__INSTRUCTIONS TO FOLLOW__
Give the entries back exactly as they stand, but without pictures.

(Items from a data source)
────────
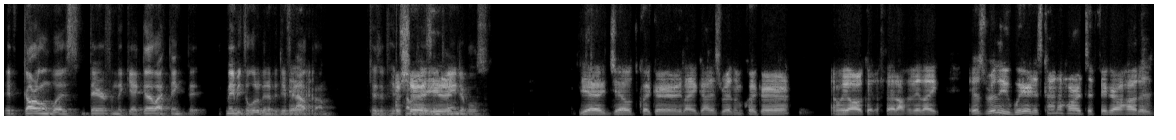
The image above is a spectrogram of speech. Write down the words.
if Garlon was there from the get go, I think that maybe it's a little bit of a different yeah. outcome because of his, some sure, of his intangibles. Yeah, he gelled quicker, like got his rhythm quicker, and we all could have fed off of it. Like it was really weird. It's kind of hard to figure out how to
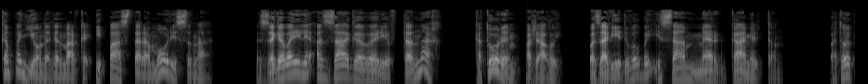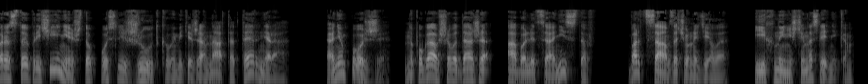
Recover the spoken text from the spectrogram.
компаньона Денмарка и пастора Моррисона, заговорили о заговоре в тонах, которым, пожалуй, позавидовал бы и сам мэр Гамильтон. По той простой причине, что после жуткого мятежа Ната Тернера, о нем позже, напугавшего даже аболиционистов, борцам за черное дело и их нынешним наследникам,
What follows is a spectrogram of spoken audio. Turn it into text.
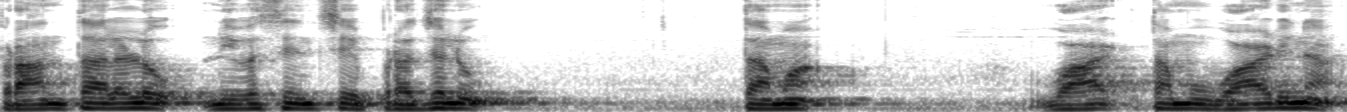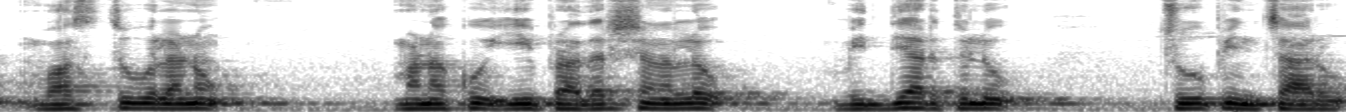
ప్రాంతాలలో నివసించే ప్రజలు తమ వా తాము వాడిన వస్తువులను మనకు ఈ ప్రదర్శనలో విద్యార్థులు చూపించారు.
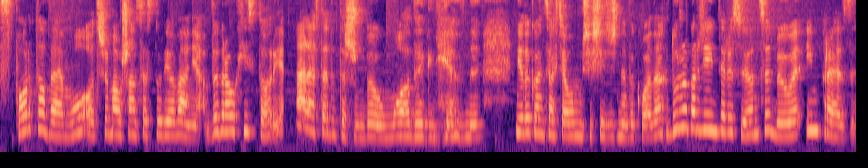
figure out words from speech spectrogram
sportowemu otrzymał szansę studiowania. Wybrał historię, ale wtedy też był młody, gniewny. Nie do końca chciało mu się siedzieć na wykładach. Dużo bardziej interesujące były imprezy.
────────
__EXERCISE SOLUTION__
The image above is a spectrogram of speech. Write down the words.
if Garlon was there from the get go, I think that maybe it's a little bit of a different yeah. outcome because of his, some sure, of his intangibles. Yeah, he gelled quicker, like got his rhythm quicker, and we all could have fed off of it. Like it was really weird. It's kind of hard to figure out how to
Recover the spoken text from the spectrogram.
компаньона Денмарка и пастора Моррисона, заговорили о заговоре в тонах, которым, пожалуй, позавидовал бы и сам мэр Гамильтон. По той простой причине, что после жуткого мятежа Ната Тернера, о нем позже, напугавшего даже аболиционистов, борцам за черное дело и их нынешним наследникам,
What follows is a spectrogram of spoken audio. Turn it into text.
ప్రాంతాలలో నివసించే ప్రజలు తమ వా తాము వాడిన వస్తువులను మనకు ఈ ప్రదర్శనలో విద్యార్థులు చూపించారు.
figure out words from speech spectrogram
sportowemu otrzymał szansę studiowania. Wybrał historię, ale wtedy też był młody, gniewny. Nie do końca chciało mu się siedzieć na wykładach. Dużo bardziej interesujące były imprezy.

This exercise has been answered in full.